Kohut, H. (1971). The analysis of the self: A systematic approach to the psychoanalytic treatment of narcissistic personality disorders. University of Chicago Press. 

Kernberg, Otto F. Borderline conditions and pathological narcissism. Rowman & Littlefield, 1985.

Lowen, Alexander. Narcissism: Denial of the true self. Simon and Schuster, 2004.

Hazan, Cindy, and Phillip Shaver. “Romantic love conceptualized as an attachment process.” Interpersonal Development.
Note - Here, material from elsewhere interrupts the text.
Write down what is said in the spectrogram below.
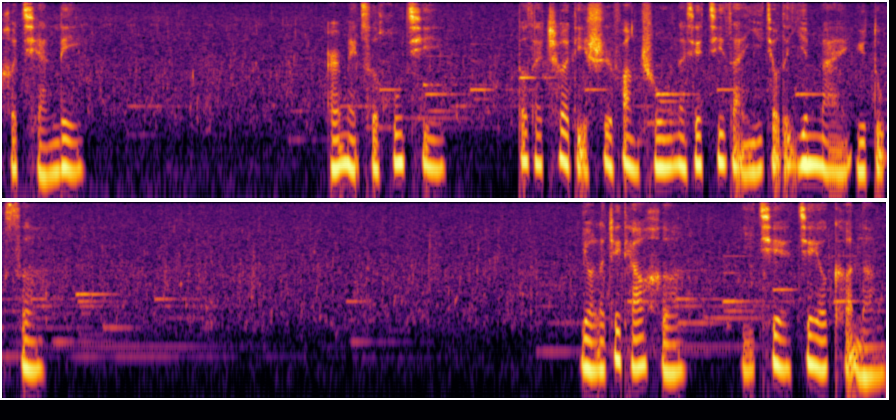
和潜力；而每次呼气，都在彻底释放出那些积攒已久的阴霾与堵塞。有了这条河，一切皆有可能。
Routledge, 2017. 283-296.

Hazan, Cindy, and Philip R. Shaver. “Deeper into attachment theory.Psychological Inquiry 5.1 (1994): 68-79.

Bretherton, Inge. “The origins of attachment theory: John Bowlby and Mary Ainsworth.” Developmental psychology 28.5 (1992): 759.

The Diagnostic and Statistical Manual of Mental Disorders, Fifth Edition (DSM-5)